Aim/Background: Mental-health problems among coronavirus disease 2019 (COVID-19) inpatients is an underinvestigated issue. The study reported herein was conducted to assess obsessive-compulsive, borderline, schizoid and narcissistic personality disorder beliefs and the influence of these dysfunctional beliefs on the anxiety and depression levels of COVID-19 inpatients.
Methods: A total of 75 COVID-19 inpatients were recruited for the study. Their anxiety and depression levels were evaluated using Hospital Anxiety and Depression Scale, and the aforementioned personality disorder beliefs were evaluated using Personality Belief Questionnaire-Short Form.
Results: According to the cut-off values, 9.3% (n = 7) of the inpatients were considered having anxiety and 34.7% (n = 26) were considered having depression. The mean scores for obsessive-compulsive, schizoid, borderline and narcissistic personality disorder beliefs were 15.1 ± 6.2, 12.9 ± 6.0, 10.0 ± 5.5 and 9.4 ± 5.6, respectively. The anxiety levels of the female inpatients were significantly higher than those of the male inpatients (z = 2.152; p = 0.031). The inpatients borderline personality disorder belief scores were significantly correlated with their anxiety levels (r = 0.390; p = 0.001).

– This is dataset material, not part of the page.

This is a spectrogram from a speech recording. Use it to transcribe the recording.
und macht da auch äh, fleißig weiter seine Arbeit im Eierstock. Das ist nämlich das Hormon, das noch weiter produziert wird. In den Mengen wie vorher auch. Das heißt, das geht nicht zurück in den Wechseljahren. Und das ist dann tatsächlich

Conclusion: The study participants obsessive-compulsive personality disorder beliefs were higher than their other aforementioned personality disorder beliefs. Female gender and borderline personality disorder beliefs were found to be related with anxiety level. The influence of these factors should be considered in the evaluation of COVID-19 inpatients in daily clinical practice.

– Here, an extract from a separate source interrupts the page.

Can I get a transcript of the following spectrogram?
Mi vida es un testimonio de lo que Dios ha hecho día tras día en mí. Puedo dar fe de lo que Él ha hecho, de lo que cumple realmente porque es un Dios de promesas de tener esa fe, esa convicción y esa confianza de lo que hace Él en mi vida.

Key words: covid-19, obsessive compulsive personality, borderline personality, narcissistic personality, schizoid personality, anxiety, depression, personality disorder belief.